The Nebraska Soybean Board is sponsoring soybean cyst nematode sample analysis through the University of Nebraska Plant and Pest Diagnostic Lab. Contact your local Extension Office for a sample bag and form. Following is the procedure for taking soil samples for SCN.
Items needed: Bucket, permanent marker, soil probe, soil sample collection bag
- Press the soil probe at an angle into the root zone 6-8 inches deep. Remove probe from the soil and place the soil core into the bucket.
- Continue collecting soil cores at 20-25 locations throughout the field, or part of a field, following your predetermined randomized pattern.

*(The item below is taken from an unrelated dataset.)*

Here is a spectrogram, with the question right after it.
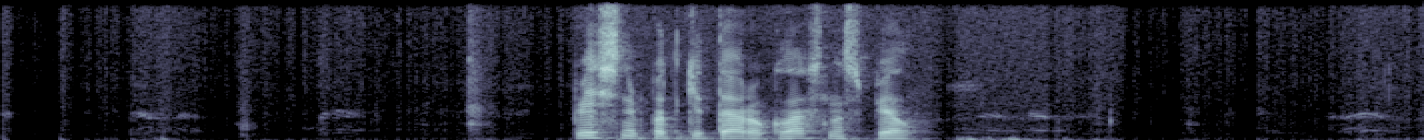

- Place all of the cores into the bucket, crush or break them, and mix the soil thoroughly. Fill the soil sample bag to the fill line.
- Make sure to fully fill out the required information on the front of the bag and adequately seal the bag.
- Contact information: name, address, and telephone number.
- Number of acres the sample represents.
- Cropping history and current year's crop.
UNL Plant & Pest Diagnostic Clinic
448 Plant Sciences Hall
P.O. Box 830722
Lincoln, NE 68583-0722
Testing should be repeated approximately every six years after initial confirmation of SCN to assess management and possible development of resistance. It is important to sample at the same time of year and with the same crop in the field or following the same crop to get an accurate comparison. For example, if you sampled your field in the fall after harvest when soybeans had been planted in the field six years ago, it is important to resample in the fall following soybeans. If your rotation is such that soybeans weren’t planted six years after the initial test was taken, wait another year or two until you are taking the sample at the same time of year with the same crop growing or having been grown in the field.
SCN populations have been found in some Nebraska fields to reproduce on PI88788 varieties, the most common source of SCN resistance. This resistance is found in about 98% of all SCN-resistant varieties commercially available to Nebraska farmers. The SCN reproduction on these resistant varieties is not as great as on a susceptible variety, but it is great enough to affect SCN populations. If your egg counts are increasing rather than decreasing and you have planted SCN-resistant varieties, check for a soybean variety that has a different source of resistance or consider rotating out of soybeans for several years, possibly with four or five years of alfalfa.
Resistance to SCN has been identified and is available in many soybean varieties. A rotation of resistance sources is recommended for SCN infested fields. Anytime SCN is confirmed in a field, the following rotation should be used: non-host crop – resistant soybean – non-host crop – resistant soybean. Additional years of the non-host crop will reduce the SCN population (number of eggs) further. When different SCN resistance sources cannot be identified (PI88788 is the most common), a change in resistant soybean variety should be substituted. All varieties with PI88788 are not the same as to their effect on SCN.
Resistance to SCN has been identified and is available in many soybean varieties. A rotation of resistance sources is recommended for SCN infested fields. Anytime a field is identified to have SCN present the following rotation should be used: non-host crop – resistant soybean – non-host crop – resistant soybean. Additional years of the non-host crop will reduce the SCN population (number of eggs) further. When different SCN resistance sources cannot be identified (PI88788 is the most common), a change in resistant soybean variety should be substituted. All varieties with PI88788 are not the same as to their affect on SCN.
Yield loss due to SCN will be reduced by maintaining optimum growing conditions and avoiding plant stress. Moisture stress is the most common factor increasing SCN losses. Avoid spreading SCN by working and planting infested fields last. When possible, clean equipment before moving to the next field to minimize movement potential. Anything that moves soil will spread SCN.
Nematicides are generally not recommended for managing this disease.